If there is a plus side to this, it would be that it will be quicker than dementia and, in a sense, cleaner.
Sad, but that's the best you can make of it.
Friday, June 26, 2009
Then they get terrible.
Tuesday, June 9, 2009
I haven’t thought of this story in a long time. A friend of mine is from the Land Between the Lakes in Kentucky. He invited me and another friend to do some snag fishing below Kentucky Dam.
I’m always ready to go fishing.
The process is simple. Take a fishing rod seven feet or less long, a sixteen ounce sinker, 140 lb line, and a 14/0 treble hook, then go to the river and whale the thing as far as you can.
Hopefully it will hit the river. When you feel the sinker hit bottom, swing the rod to the side, and occasionally you will hook a fish. The day I went, we used two rods, for three men. The result was more fish than me and a big man could carry to the parking lot. I was worn completely out and I only fished for part of the day.
It’s a popular pass time. The fly in the ointment can be the commercial fishermen.
The commercial guys buy the biggest flat bottom john boat they can, and a six horse power Johnson out board motor. They have one wash tub for cut bait, and another for fish. Their sinkers are two or three pound balls of lead. Those are kept in a bucket with the pistol. They will motor to the top of the boil below the dam, drop a bait from a two inch long rod and wait for something whiskered to show an interest. They then hand over hand it to the top of the water, accesses the danger, apply sedation with a small pistol as appropriate, and throw them into the wash tub.

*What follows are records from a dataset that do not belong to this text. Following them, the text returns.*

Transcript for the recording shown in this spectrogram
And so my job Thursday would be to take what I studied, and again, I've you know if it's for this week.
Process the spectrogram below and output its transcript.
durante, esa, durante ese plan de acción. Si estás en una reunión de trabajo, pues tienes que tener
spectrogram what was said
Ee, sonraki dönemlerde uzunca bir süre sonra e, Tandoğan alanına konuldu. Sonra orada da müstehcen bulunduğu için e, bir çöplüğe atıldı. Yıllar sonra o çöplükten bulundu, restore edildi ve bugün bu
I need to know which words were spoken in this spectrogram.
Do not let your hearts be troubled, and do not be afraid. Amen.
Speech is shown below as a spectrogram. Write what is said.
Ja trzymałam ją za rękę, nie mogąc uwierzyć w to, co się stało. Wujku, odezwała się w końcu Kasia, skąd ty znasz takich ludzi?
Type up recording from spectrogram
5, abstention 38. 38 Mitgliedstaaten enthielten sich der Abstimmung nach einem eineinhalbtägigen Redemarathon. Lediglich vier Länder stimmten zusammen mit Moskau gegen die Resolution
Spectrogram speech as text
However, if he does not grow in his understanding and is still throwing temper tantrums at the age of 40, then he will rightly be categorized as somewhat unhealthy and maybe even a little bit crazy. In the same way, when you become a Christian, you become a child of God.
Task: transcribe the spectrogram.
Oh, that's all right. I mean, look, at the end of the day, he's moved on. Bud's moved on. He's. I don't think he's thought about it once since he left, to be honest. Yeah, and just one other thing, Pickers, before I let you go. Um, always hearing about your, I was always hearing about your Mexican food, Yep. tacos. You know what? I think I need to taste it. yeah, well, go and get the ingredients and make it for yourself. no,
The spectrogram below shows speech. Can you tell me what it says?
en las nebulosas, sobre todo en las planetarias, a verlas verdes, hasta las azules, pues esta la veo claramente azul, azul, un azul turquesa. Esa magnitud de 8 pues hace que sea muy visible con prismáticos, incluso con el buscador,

If you’re wondering why a pistol in the boat, consider what would happen if you hauled an unsedated catfish of,, say,, 100 lbs into the boat? Nothing good, you can be sure. Some times a tourist will see the big fish, and see just enough to be foolish and drag a pissed off monster into the boat,,, sans sedation. Said tourist will immediately be balanced on the windshield like an ungainly cat, whilst the fish swats every thing not nailed down into the river. The oh, so helpful river rats, between gasping for breath and belly laughs, are yelling helpful advice, like, “shoot ‘im”. Like the dude has a gun or it wouldn’t blow a hole in the boat.
The bank fishermen have a gun also, in their sinker bucket, after all they don’t want to get a leg broken, or get finned by a catfish.

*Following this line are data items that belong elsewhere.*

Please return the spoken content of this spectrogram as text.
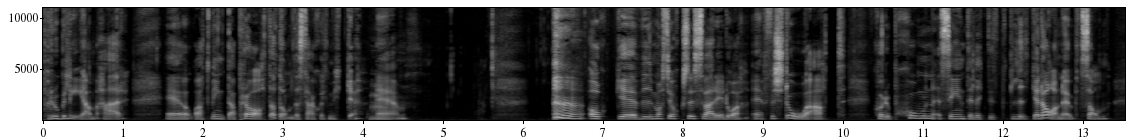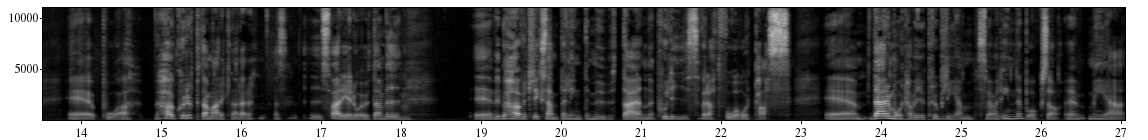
problem här. Eh, och att vi inte har pratat om det särskilt mycket. Mm. Eh, och eh, vi måste också i Sverige då eh, förstå att korruption ser inte riktigt likadan ut som eh, på högkorrupta marknader alltså i Sverige då, utan vi, mm. vi behöver till exempel inte muta en polis för att få vårt pass. Eh, däremot har vi ju problem, som jag varit inne på också, eh, med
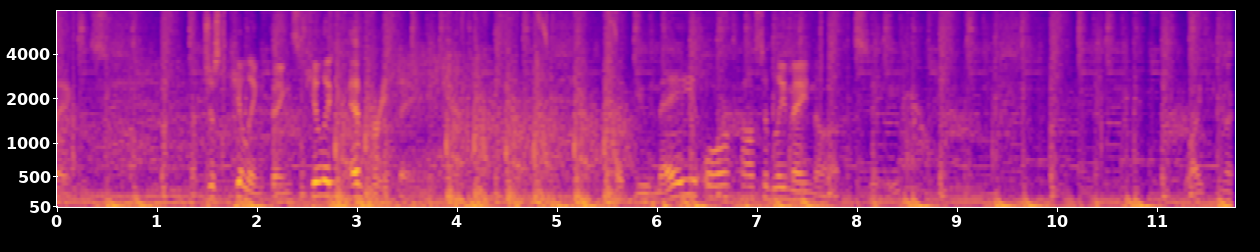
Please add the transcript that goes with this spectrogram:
things. Just killing things, killing everything. That you may or possibly may not see. Why can I...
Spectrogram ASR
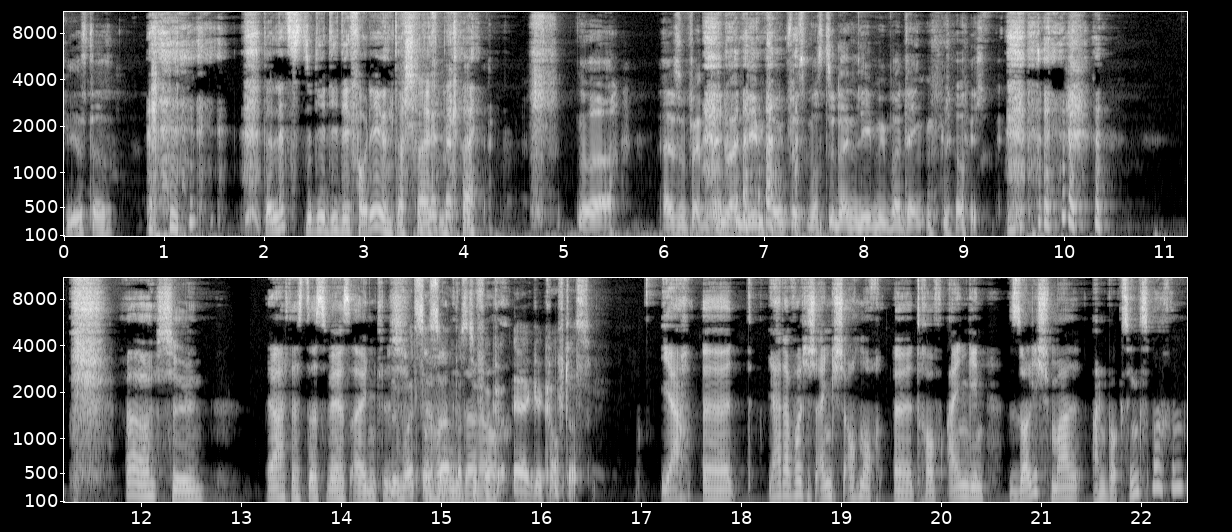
wie ist das? Dann lässt du dir die DVD unterschreiben, Kai. Also wenn, wenn du an dem Punkt bist, musst du dein Leben überdenken, glaube ich. Ah, schön. Ja, das, das wäre es eigentlich. Du wolltest für doch sagen, was du äh, gekauft hast. Ja, äh, ja, da wollte ich eigentlich auch noch äh, drauf eingehen. Soll ich mal Unboxings machen?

The problem starts when a boat fisherman decides to fish the boil nearest the bank. The bank fishermen are shut out until he leaves.
They take exception to that, seriously.
A new boat fisherman decides that the bank fishermen are having better luck a hundred feet away, and they can’t do anything to him, so he’s going to putt over and drop a bait. Profanity and verbal abuse ensue. Threats and such fly back and forth. Still the boat guy doesn’t move off.
A small group of bank fishermen gather and discuss tactics, then spread out and get ready to cast. The boat guy is lulled into a false sense of security. When the boat comes into range, all the bank conspirators cast at the same time.
It sounded like a hail storm on a tin roof.
Remember all those 140 lb lines and 14/0 hooks?
The boat guy is caught, and the six horse motor starts to lose ground. Someone is about to get his butt kicked.
Boat guy panics and grabs his pistol first, after a couple of shots, the bank guys, not to be out done, grab their pistols and return fire.
These are .22 or .25 hand guns with a two inch barrel, kept in a bucket full of lead balls. Probably not target pistols to start with and likely abused for years, a hit would have been an act of Providence, who was bent over laughing hard enough to puke at the moment, not deciding anyone’s fate.
The unarmed people freak and streak.
The TVA guard hears the commotion and takes cover with my friend behind a parapet wall.
Boat guy finally grabs a bait knife and starts cutting lines to make his escape.
So my bud asks the guard, who is holding his .38 revolver in his best TV dude, “point in a safe direction”, grip…”What are you going to do about that?”
He replied, “As soon as they run out of ammo, I’m going down there and run them off!”
Who says fishing is boring?